In Upward Bound, he met with an advisor throughout the school year to make sure he was keeping his grades up, to prep for college admissions tests and to learn what college was all about. During a six-week summer program he took classes at Wesleyan University and visited other colleges in the state.
Once Jefferson had decided on Eastern Connecticut State University, he attended a six-week summer bridge program prior to his freshman year that provided a soft landing in a different world. “They helped build our classes,” he says. “They helped set us up for success as far as what you need to graduate, how many credits you need. That shaped me and other first-gen students and the other students who were coming from the same background, same challenges, same barriers as me.”
There’s nothing more important than being able to sit down with someone and say, ‘I understand you. I’ve been in your shoes.'
Jefferson majored in communication and went on to get a master’s in higher education administration before plunging into the world of higher ed. While getting his doctorate he learned that Wingate was looking for someone to lead its Lyceum and multicultural programming, a role that was right in Jefferson’s wheelhouse. He’d spent six years as the director of the multicultural center at Connecticut College before becoming a support advisor for students in the federal TRIO programs at Cleveland Community College in Shelby, N.C., and he was passionate about diversity, equity and inclusion on college campuses.
At Wingate, Jefferson organized the Lyceum schedule around months – Black History Month, Native American Heritage Month, etc. – and shifted the preferred format to moderated Q&A. “I think that’s a better investment, when students feel like they’re talking to the speaker as well, vs. coming and hearing a speech and leaving,” he says. He has brought in speakers such as Cornel West, Kevin Richardson (of the exonerated Central Park 5) and Cheryl Brown-Henderson (daughter of the lead plaintiff in Brown v. Board of Education), always making sure to cover timely topics.

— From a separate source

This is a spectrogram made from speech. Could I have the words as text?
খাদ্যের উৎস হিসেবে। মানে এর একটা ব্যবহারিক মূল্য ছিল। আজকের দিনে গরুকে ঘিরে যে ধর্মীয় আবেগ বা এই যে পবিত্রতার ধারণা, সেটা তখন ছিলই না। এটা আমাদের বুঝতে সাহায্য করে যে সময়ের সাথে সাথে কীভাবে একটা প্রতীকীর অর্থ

In his new role, Jefferson still works closely with the new Lyceum director, but he is turning his attention to Wingate’s focus on DEI and the campuswide programs and learning opportunities associated with it. The Bulldog First-Gen Program is a fundamental part of that focus. Jefferson says his background informs his new position “100 percent.” While in college, he served as a mentor to rising freshmen in the summer bridge program, and it made him feel good to be able to guide students from a background similar to his as they entered the overwhelming world of college. Having those students continue to seek his guidance during the school year – “Antonio, can you help me with this?” “Antonio, I have a question.” “Antonio, can you talk to my folks about this?” – whetted his appetite for working in higher education. Now he gets to use that lived experience to guide the next generation of Antonio Jeffersons as they embark on a life-changing experience of their own.
“There’s nothing more important than being able to sit down with someone and say, ‘I understand you. This is why: I’ve been in your shoes,’” he says.
Jefferson is such a believer in programs such as Bulldog First-Gen that he volunteers with local Upward Bound programs. He remembers how much the program helped him to boil down the big concept of “college” into something manageable, and it makes him feel good to be able to do likewise for first-year students at Wingate.
His next goal is to receive a grant to extend Bulldog First-Gen to all class years, so students can continue to receive the support that keeps them on track for a degree. He’d even like to give students who go through the program special recognition at graduation, perhaps with an identifying cord to wear with their cap and gown.
“To recognize that, like where I was in eighth grade, knowing nothing about college, for folks to get to this point, to graduate, is important,” he says.